● **Listed records**:
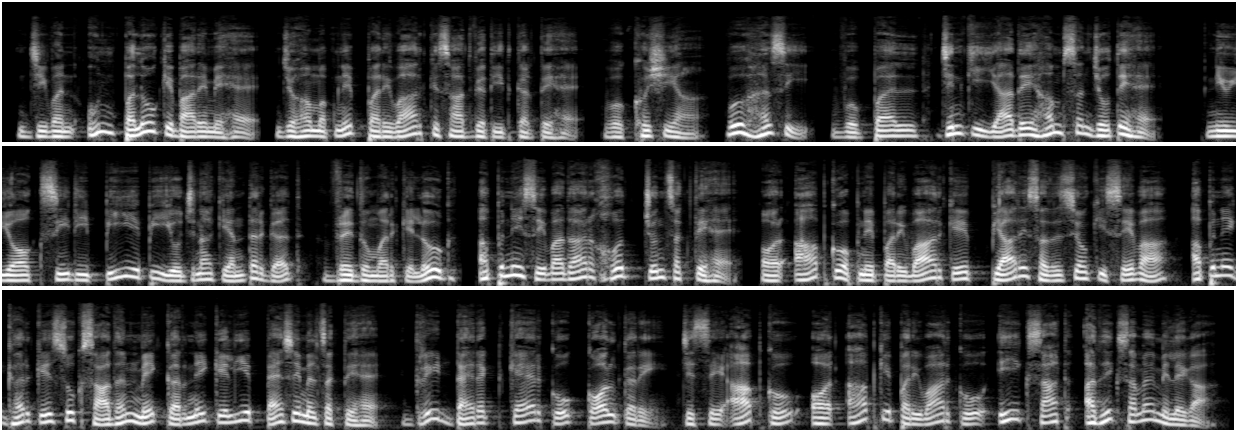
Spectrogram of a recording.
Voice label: male hinglish voice over talent narrative

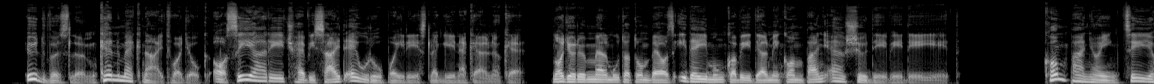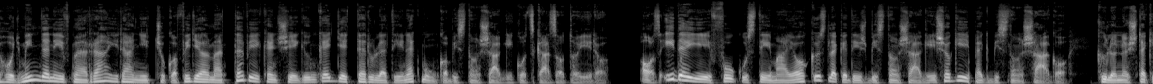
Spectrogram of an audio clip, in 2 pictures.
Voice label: male hungarian voice over talent narrative

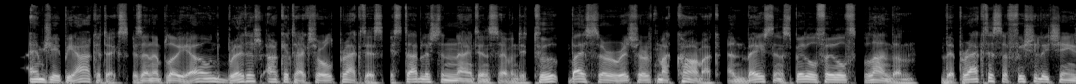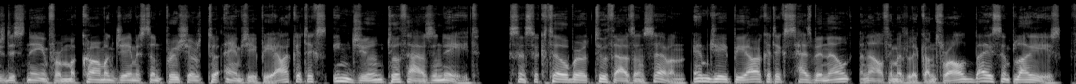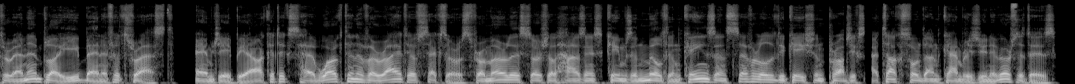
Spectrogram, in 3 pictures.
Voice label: male russian voice over talent english

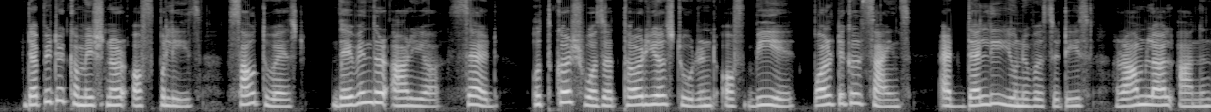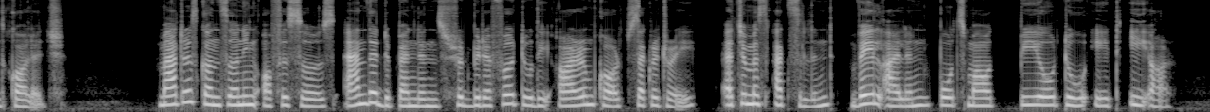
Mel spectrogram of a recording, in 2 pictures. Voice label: female indian voice over narrative

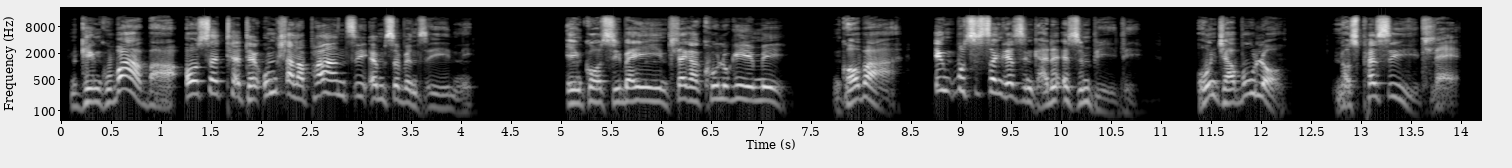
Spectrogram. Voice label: male zulu voice over talent narrative

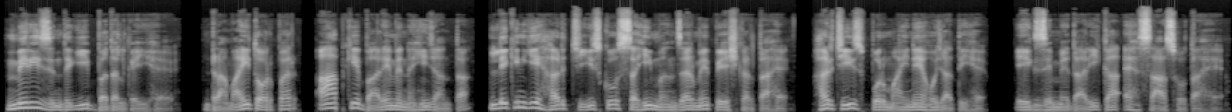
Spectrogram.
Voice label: male urdu voice over talent narrative

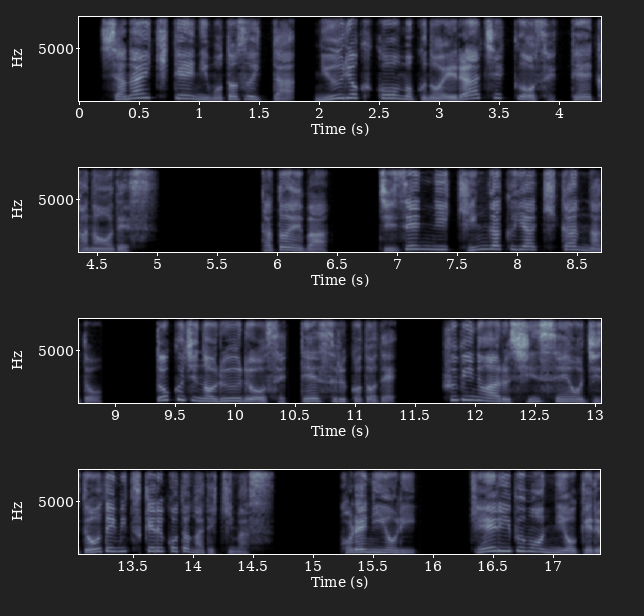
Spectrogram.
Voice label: female japanese voice over narrative

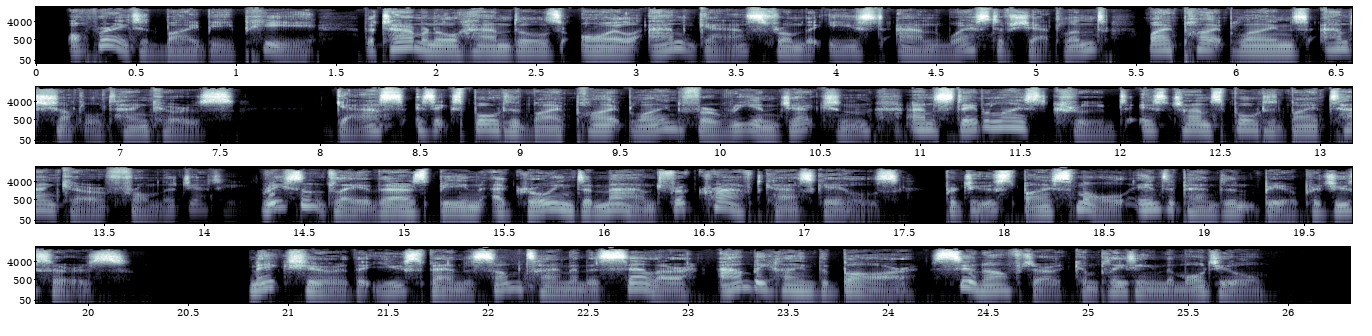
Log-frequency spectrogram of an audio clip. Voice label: male scottish voice over talent narrative

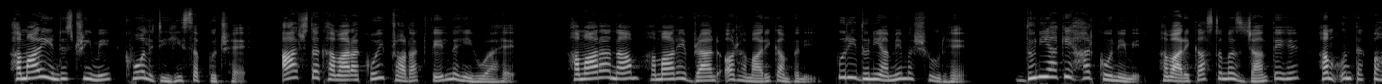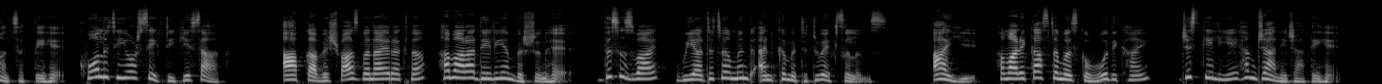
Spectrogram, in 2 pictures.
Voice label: female hinglish voice over narrative

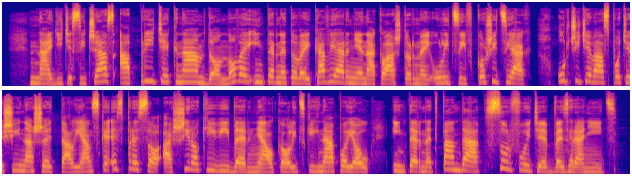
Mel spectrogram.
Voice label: female slovakian voice over sales

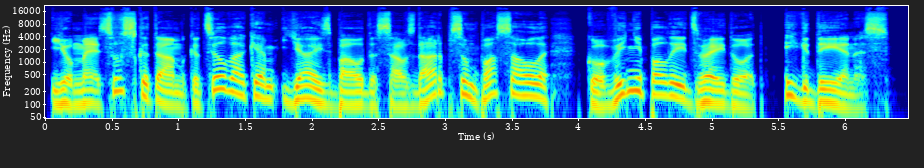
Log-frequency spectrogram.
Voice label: male latvian voice over talent narrative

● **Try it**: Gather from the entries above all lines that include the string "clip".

● **Result for this task**:
Spectrogram of an audio clip, in 2 pictures.
Log-frequency spectrogram of an audio clip. Voice label: male scottish voice over talent narrative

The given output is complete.